**** Records supplied ****

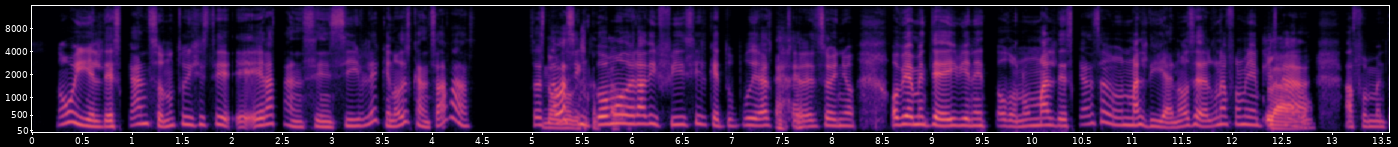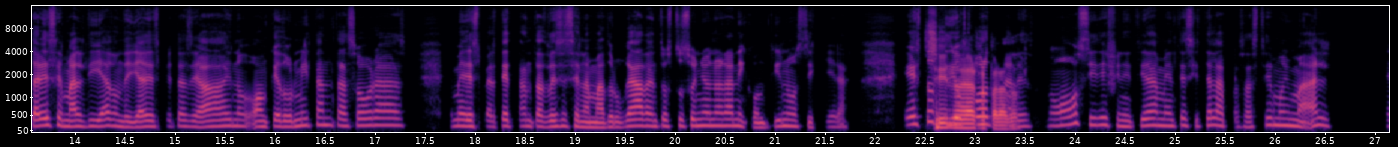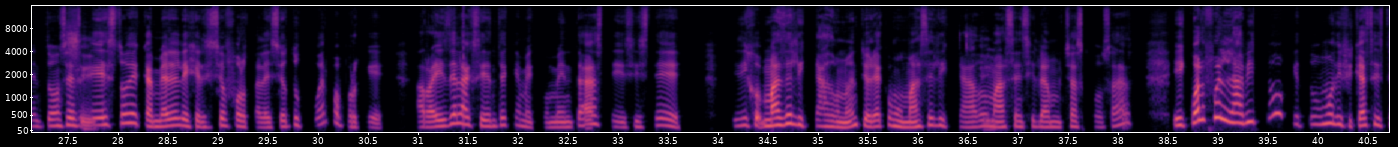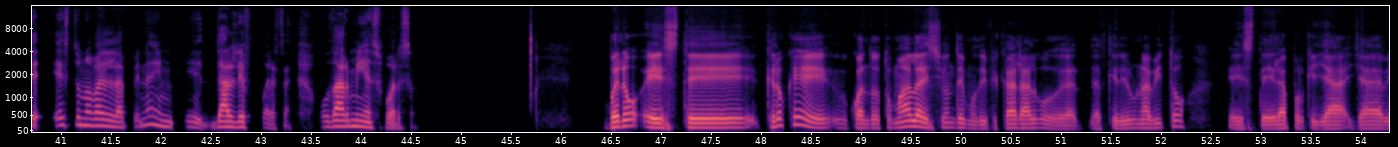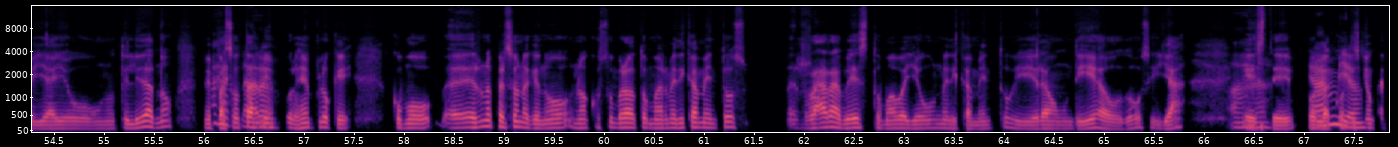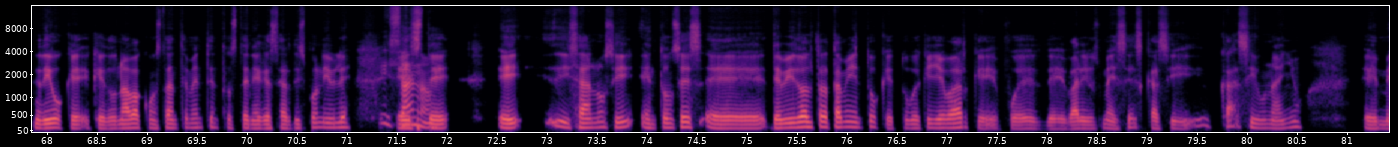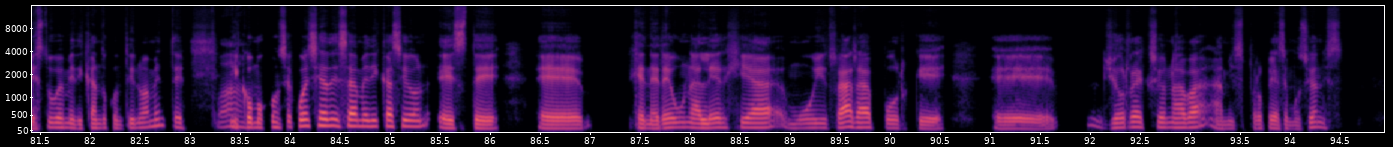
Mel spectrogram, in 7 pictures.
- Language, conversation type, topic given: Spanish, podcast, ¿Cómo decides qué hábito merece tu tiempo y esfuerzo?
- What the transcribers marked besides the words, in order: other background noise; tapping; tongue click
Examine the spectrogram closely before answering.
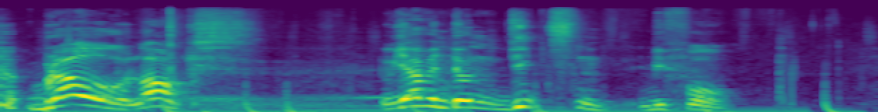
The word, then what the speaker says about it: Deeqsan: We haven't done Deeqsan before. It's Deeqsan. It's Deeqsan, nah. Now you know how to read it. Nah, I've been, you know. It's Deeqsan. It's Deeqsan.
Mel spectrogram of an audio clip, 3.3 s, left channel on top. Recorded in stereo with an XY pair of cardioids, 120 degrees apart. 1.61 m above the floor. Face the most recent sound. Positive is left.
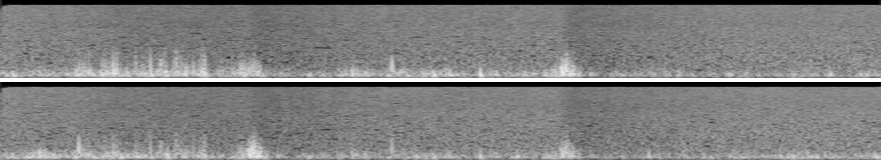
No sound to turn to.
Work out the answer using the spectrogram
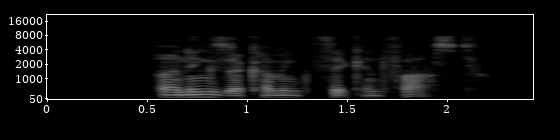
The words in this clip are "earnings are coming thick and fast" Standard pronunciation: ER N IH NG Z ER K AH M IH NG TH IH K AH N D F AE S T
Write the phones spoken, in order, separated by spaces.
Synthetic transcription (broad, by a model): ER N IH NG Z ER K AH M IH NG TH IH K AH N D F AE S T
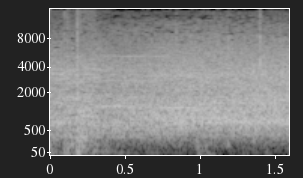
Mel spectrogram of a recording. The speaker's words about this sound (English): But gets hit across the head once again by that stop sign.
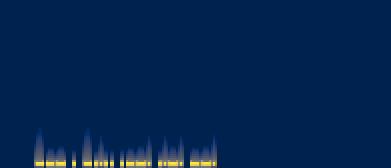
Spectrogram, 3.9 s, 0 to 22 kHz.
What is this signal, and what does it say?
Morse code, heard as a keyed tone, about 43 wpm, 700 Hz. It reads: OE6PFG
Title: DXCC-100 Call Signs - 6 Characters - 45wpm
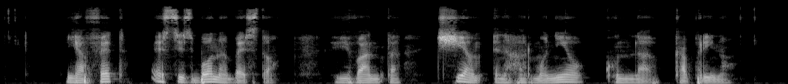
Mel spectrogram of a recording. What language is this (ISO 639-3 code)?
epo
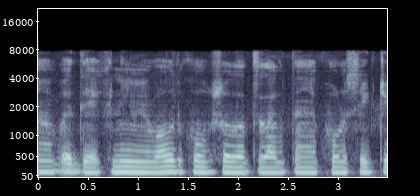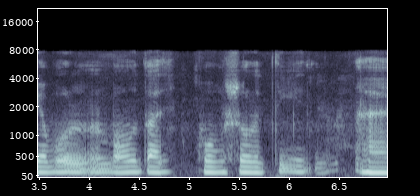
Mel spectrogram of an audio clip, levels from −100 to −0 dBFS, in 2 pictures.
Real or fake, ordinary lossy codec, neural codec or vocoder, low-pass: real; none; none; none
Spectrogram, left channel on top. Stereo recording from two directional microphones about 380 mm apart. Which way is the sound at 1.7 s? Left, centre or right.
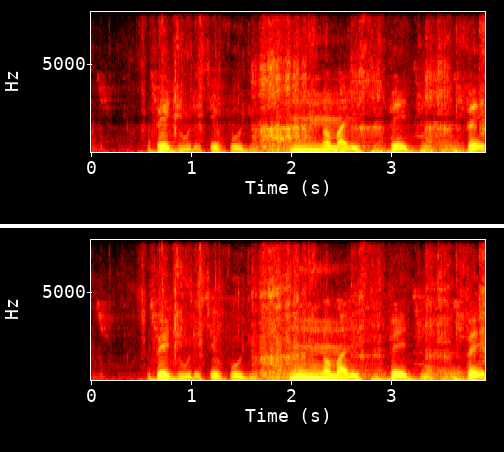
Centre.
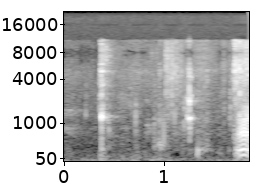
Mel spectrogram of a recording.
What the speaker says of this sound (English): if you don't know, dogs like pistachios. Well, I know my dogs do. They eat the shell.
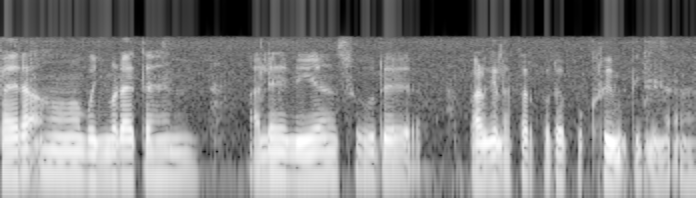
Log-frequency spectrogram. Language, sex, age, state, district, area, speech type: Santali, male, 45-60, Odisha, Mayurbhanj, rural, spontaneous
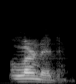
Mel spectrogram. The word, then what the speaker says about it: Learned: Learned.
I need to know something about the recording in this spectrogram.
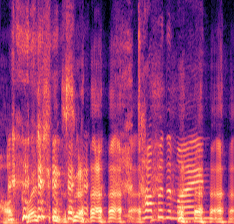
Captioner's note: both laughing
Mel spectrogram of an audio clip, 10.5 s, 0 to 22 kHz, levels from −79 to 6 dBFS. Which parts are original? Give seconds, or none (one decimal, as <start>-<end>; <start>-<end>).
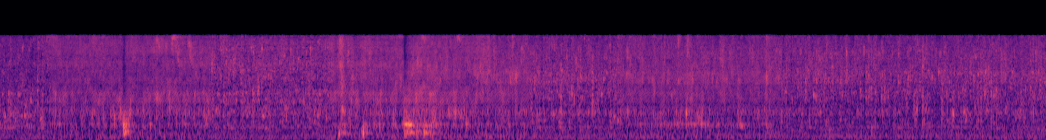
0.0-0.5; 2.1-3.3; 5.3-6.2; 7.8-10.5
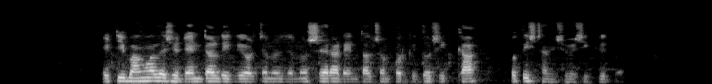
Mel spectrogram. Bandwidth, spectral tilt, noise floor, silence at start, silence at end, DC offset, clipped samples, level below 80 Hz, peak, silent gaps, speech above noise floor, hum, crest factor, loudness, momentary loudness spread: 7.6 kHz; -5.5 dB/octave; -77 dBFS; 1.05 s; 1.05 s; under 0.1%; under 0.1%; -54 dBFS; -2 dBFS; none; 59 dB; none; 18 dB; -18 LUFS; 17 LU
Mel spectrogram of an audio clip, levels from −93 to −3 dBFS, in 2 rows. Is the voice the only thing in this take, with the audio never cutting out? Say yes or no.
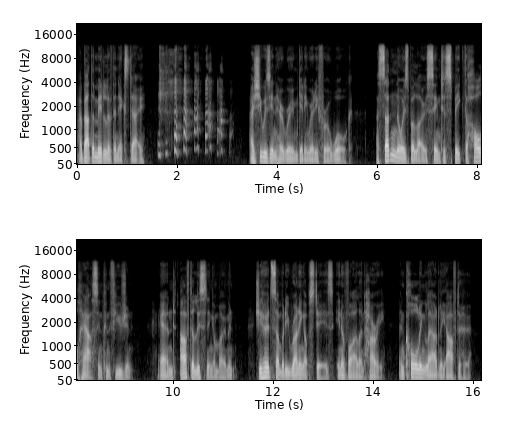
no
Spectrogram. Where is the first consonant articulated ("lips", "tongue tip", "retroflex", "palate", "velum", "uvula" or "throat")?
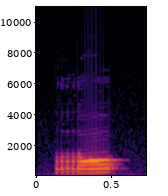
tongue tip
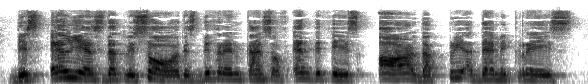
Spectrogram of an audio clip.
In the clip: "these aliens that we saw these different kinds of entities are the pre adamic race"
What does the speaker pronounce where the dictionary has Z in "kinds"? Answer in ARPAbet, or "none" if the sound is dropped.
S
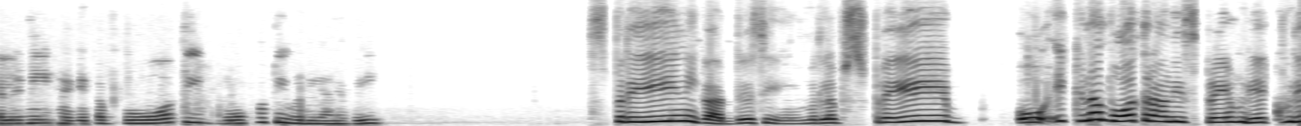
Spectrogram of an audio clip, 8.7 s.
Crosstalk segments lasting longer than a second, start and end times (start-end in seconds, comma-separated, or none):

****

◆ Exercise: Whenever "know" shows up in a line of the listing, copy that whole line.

◆ Answer below:
The word, then what the speaker says about it: Deeqsan: We haven't done Deeqsan before. It's Deeqsan. It's Deeqsan, nah. Now you know how to read it. Nah, I've been, you know. It's Deeqsan. It's Deeqsan.
What the speaker says of this sound (English): if you don't know, dogs like pistachios. Well, I know my dogs do. They eat the shell.
I need to know something about the recording in this spectrogram.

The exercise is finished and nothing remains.